Lufthansa to Charge Extra for Tickets Booked Via GDS

LufthansaAs part of an overall change in its commercial strategy, the airlines of the Lufthansa Group (LHG) have announced that they will begin charging a "Distribution Cost Charge" (DCC) of EUR 16 for every ticket issued by a booking channel using a GDS.

The change is part of an overall strategy shift by the Lufthansa Group airlines -- Lufthansa, Austrian Airlines, Brussels Airlines and Swiss International Air Lines (SWISS) -- that focuses on earning a greater portion of revenue from flight operations, as opposed to ticket sales. 

Presently, the costs for using GDS are several times higher than for other booking methods, such as Lufthansa's online portal at, LHG said in a statement announcing the decision. As a result, the airline group will add a EUR 16 DCC to every booking channel using a GDS. The new charge will not be added to flight tickets purchased using the group's own booking channels, particularly the airlines' websites, as well as the service center and ticket counter at the airports.

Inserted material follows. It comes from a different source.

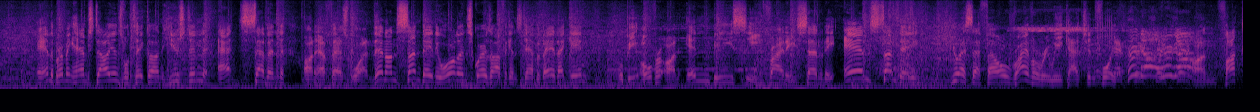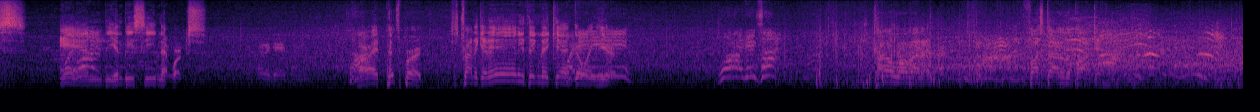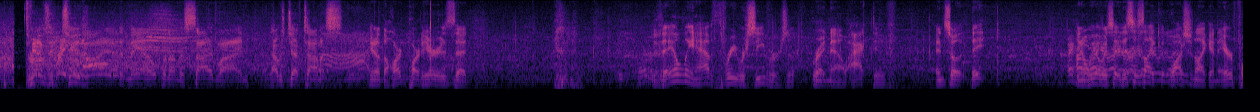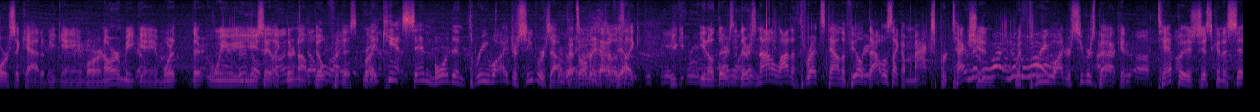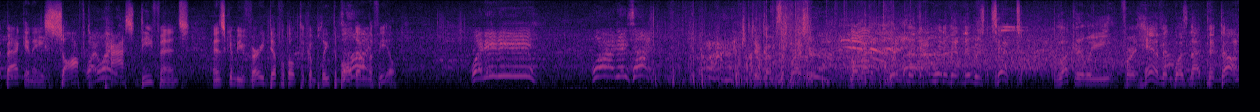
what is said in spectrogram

Travel agencies will also be able to book tickets without the DCC, using the online portal at

Jens Bischof, chief commercial officer of Lufthansa German Airlines, tells Travel Agent that, for agents who receive a commission when booking via GDS, the agent will continue to receive whatever incentives he or she may now be receiving from the respective GDS accordingly. 

The group has not yet heavily marketed the agent portal, but will now shift gears, says Bischof. 

"It's an alternative, an addition," Bischof says. "It's not about penalizing any one channel."

Lufthansa Group airlines have said they are also in the process of developing a new booking method to enable sales partners to connect to their IT systems directly based on the new IATA data standard NDC (New Distribution Capability). The first NDC pilot project is currently being tested at SWISS and should begin at Lufthansa during the course of this year, Lufthansa said. 

Amadeus has released a statement criticizing Lufthansa's decision. 

"Travelers today are looking for consistency, transparency and choice across all channels and we as an industry can deliver that best by connecting and integrating all players," Amadeus said. "LHG have chosen to go in a different direction by introducing charges that will penalize travelers based on the shopping channel they use." 

Amadeus charged that travelers would either end up paying more for the same service or, in case travel agencies modify the way they access LHG's content, here will be extra IT costs that may ultimately be passed on to the traveller, putting the travel agent and the traveler at a disadvantage. 

Amadeus also argued that the new model would make comparison and transparency more difficult because travelers would now be forced to go to multiple channels to search for the best fares.

What do you think LHG's new plan means for travel agents and the travel industry? Let us know in the comments below.